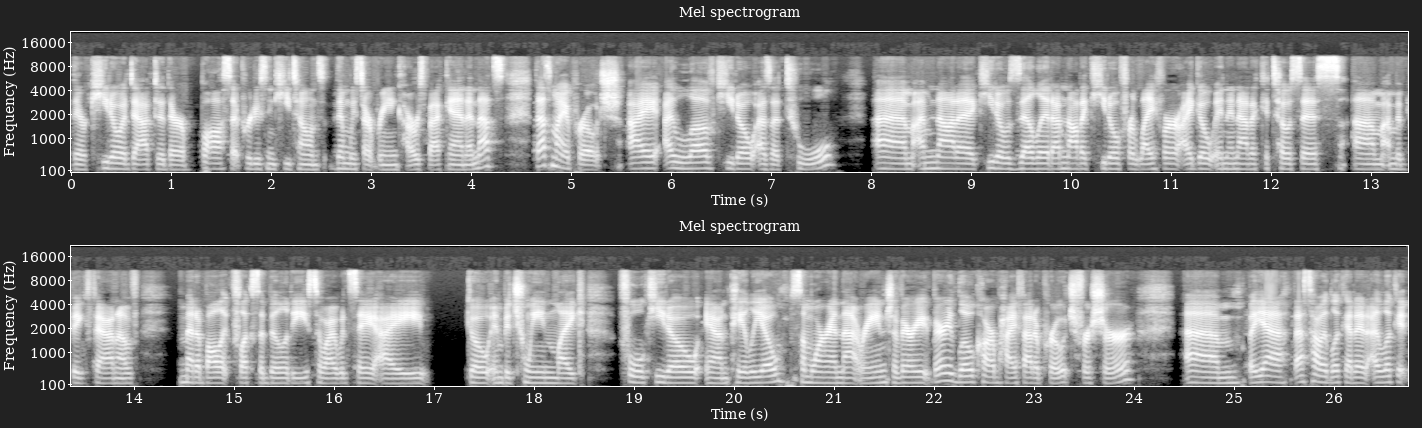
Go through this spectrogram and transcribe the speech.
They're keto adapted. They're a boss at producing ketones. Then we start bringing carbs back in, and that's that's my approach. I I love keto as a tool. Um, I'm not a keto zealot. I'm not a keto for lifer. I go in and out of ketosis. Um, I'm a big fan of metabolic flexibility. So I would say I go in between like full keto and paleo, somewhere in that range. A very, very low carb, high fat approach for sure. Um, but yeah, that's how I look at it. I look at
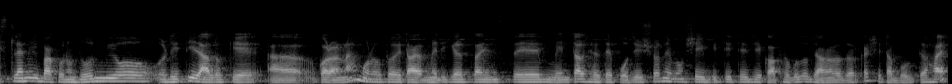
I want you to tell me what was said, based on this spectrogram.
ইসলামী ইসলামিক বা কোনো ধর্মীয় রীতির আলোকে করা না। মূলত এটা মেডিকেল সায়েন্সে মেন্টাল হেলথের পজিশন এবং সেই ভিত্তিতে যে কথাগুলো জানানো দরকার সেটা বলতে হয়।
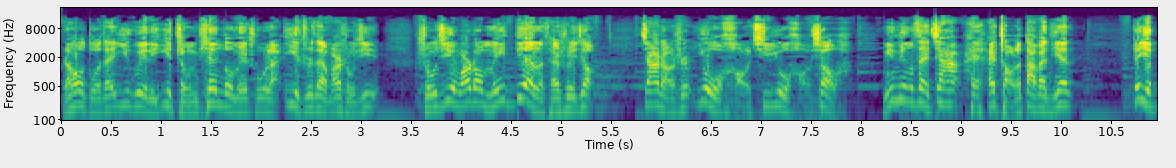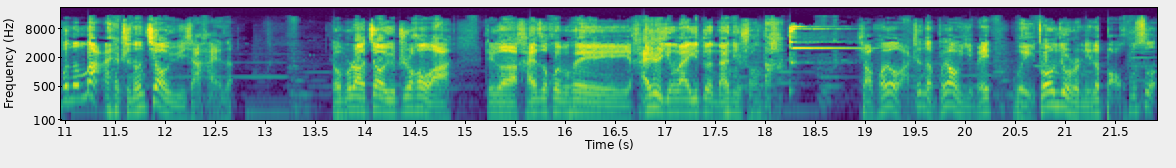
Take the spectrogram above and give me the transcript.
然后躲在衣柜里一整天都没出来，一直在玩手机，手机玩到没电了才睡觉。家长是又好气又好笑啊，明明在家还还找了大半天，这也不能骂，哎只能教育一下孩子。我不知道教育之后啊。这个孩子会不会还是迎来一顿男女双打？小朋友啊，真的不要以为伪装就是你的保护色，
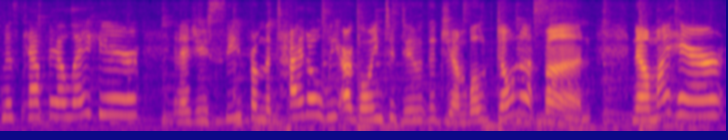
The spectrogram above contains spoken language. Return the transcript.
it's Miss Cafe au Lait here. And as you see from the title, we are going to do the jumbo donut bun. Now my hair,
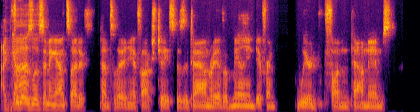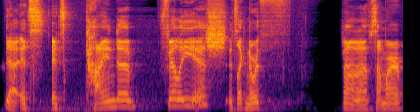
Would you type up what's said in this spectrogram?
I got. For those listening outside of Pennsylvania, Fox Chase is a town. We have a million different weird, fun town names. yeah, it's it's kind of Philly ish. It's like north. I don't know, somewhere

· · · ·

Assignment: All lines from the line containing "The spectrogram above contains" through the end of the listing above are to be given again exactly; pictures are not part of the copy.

Output for this exercise:
The spectrogram above contains spoken language. Return the transcript.
it's Miss Cafe au Lait here. And as you see from the title, we are going to do the jumbo donut bun. Now my hair,
Would you type up what's said in this spectrogram?
I got. For those listening outside of Pennsylvania, Fox Chase is a town. We have a million different weird, fun town names. yeah, it's it's kind of Philly ish. It's like north. I don't know, somewhere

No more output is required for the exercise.